helps determining the type of remote device, i.e. is that router or printer or
scan will appear on any network monitoring application that identifies the IP
protocol types in use.
# nmap –vv –n –sO 192.168.0.1.
-sR: RPC scan.
used to locate and identify RPC applications. It runs automatically during a
version scan (-sV, explained later)
scan opens application sessions and hence it will be logged.
# nmap –vv –sR 192.168.0.1
-sV: Version scan
scans which we have seen by now give you the status of the port and the service
running on them. For exploiting the service you need the exact version number
of the service. Version scan gives you this.
opens sessions with the remote applications, which will often display in an
application’s log file.
# nmap –vv –sV 192.168.0.1
-sA: ACK scan
quiet useful when there is some packet filtering device or firewall. It never
locates an open port. It does the job of identifying ports that are filtered
through a firewall. It doesn’t open any application sessions and hence the
conversation between nmap and the remote device is relatively simple.
can only tell whether port is filtered or unfiltered. But can never definitively identify an open
# nmap –vv –sA 192.168.0.1
–sI: Idle scan
the stealthy most scan you can have. Tough to launch because you need a zombie
for it. It would not be justice with this great scan to be described in just
few lines. I would recommend you to read it in detail.
will never be caught.
to launch as it’s not easy to find some zombie machine.
-sP: Ping scan:
must have heard of Ping sweep. It’s Nmap’s ping sweep.
# nmap –vv –sP 192.168.0.10

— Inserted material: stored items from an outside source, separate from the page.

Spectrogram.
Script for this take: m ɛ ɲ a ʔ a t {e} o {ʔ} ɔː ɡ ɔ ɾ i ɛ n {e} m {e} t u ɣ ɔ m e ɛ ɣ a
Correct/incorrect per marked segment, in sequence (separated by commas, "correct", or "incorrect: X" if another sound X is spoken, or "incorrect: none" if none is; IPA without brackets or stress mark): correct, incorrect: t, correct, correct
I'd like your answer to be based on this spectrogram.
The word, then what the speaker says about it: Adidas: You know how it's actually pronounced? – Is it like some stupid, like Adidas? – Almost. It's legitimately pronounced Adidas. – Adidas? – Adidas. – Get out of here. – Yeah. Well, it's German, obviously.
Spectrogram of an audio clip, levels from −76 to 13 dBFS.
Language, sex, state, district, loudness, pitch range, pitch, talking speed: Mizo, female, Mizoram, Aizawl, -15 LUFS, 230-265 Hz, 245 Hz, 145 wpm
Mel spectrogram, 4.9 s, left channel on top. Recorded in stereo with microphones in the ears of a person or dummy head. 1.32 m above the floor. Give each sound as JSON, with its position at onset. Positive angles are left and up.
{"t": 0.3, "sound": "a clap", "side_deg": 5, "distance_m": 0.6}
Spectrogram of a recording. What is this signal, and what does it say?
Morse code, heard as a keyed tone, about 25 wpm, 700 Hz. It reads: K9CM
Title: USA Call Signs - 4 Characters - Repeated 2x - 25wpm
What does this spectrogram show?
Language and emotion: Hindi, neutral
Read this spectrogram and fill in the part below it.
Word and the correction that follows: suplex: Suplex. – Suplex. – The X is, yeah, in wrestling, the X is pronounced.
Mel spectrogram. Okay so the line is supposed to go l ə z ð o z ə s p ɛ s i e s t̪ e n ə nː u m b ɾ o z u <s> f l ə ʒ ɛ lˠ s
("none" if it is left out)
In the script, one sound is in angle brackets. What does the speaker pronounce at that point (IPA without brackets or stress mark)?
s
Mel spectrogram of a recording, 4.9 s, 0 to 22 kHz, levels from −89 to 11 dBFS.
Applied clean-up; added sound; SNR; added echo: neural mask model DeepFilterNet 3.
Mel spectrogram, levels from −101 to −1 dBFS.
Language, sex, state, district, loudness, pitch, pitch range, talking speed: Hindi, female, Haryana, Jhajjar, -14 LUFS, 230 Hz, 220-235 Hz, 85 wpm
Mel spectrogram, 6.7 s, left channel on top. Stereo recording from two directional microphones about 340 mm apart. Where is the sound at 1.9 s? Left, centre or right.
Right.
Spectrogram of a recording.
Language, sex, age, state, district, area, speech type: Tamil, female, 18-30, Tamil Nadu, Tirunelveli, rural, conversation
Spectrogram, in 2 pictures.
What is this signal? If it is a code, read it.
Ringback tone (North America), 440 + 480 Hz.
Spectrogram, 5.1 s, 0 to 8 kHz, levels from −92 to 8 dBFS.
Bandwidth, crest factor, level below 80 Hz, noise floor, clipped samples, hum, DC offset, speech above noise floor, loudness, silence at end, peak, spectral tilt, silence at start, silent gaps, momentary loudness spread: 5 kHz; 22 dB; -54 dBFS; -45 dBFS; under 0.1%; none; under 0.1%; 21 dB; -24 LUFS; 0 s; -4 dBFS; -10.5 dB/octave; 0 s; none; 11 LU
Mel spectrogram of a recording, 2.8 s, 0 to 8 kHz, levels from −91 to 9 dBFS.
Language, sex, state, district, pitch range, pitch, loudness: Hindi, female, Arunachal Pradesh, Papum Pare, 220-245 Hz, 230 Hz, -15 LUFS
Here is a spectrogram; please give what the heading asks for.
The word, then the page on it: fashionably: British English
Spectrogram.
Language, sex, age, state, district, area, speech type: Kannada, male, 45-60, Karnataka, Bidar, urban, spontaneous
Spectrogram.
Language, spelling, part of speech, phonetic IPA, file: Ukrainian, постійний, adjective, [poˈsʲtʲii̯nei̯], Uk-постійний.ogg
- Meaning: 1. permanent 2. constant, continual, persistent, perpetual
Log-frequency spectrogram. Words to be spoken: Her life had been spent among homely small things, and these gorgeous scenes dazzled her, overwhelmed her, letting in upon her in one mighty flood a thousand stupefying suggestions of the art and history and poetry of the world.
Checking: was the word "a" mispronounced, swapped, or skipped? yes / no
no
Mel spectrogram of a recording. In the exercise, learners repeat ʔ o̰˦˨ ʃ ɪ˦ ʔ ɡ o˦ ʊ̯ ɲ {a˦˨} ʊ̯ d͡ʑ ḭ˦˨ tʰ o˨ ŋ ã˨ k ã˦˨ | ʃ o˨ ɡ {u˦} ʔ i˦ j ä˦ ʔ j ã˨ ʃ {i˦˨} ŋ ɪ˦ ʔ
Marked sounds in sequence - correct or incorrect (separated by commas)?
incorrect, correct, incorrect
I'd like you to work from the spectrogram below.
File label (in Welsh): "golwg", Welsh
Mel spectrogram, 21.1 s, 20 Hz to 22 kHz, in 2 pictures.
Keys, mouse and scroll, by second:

check whether this machine is up or not
# nmap –vv –sP 192.168.0.*
check the whole subnet (254) machines and will tell you which are up.
Ping scan will not interoperate with any other type of
-sW: Window scan
it. As the number of operating systems vulnerable to its methodology is dwindling
as operating systems are upgraded and patched.
-sL: List scan
like to say only one line about it that you must use it if a separate
application provides nmap with a list of IP addresses. Rest read yourself.
fingerprinting and version detection
Ok, now you can use various scanning techniques to
look for open/closed or filtered/unfiltered TCP as well as UDP ports. Don’t you
want to know the remote operating system running???
# nmap –vv –O 192.168.0.1
It will tell you or at least tries its best to tell
you the remote operating system along with the version it’s using. It at least need one open and one close TCP port. In case it doesn’t, it
won’t be able to give the accurate result. In that case you should use some
third party tool.
A trained eye will quickly identify that someone is
watching the network.
As has been explained it will help you know the
version of the service running on the remote machine.
# nmap –vv –sV 192.168.0.1
Named as Additional, Advanced, and
Aggressive option. Its comprises of both the operating system fingerprinting
process (-O) and the version scanning process (-sV).
i.e following two are same:
# nmap –vv –sV –O 192.168.0.1
# nmap –vv –A 192.168.01.
Enough for part-1. Would be discussing some more advanced options in
second series of this article.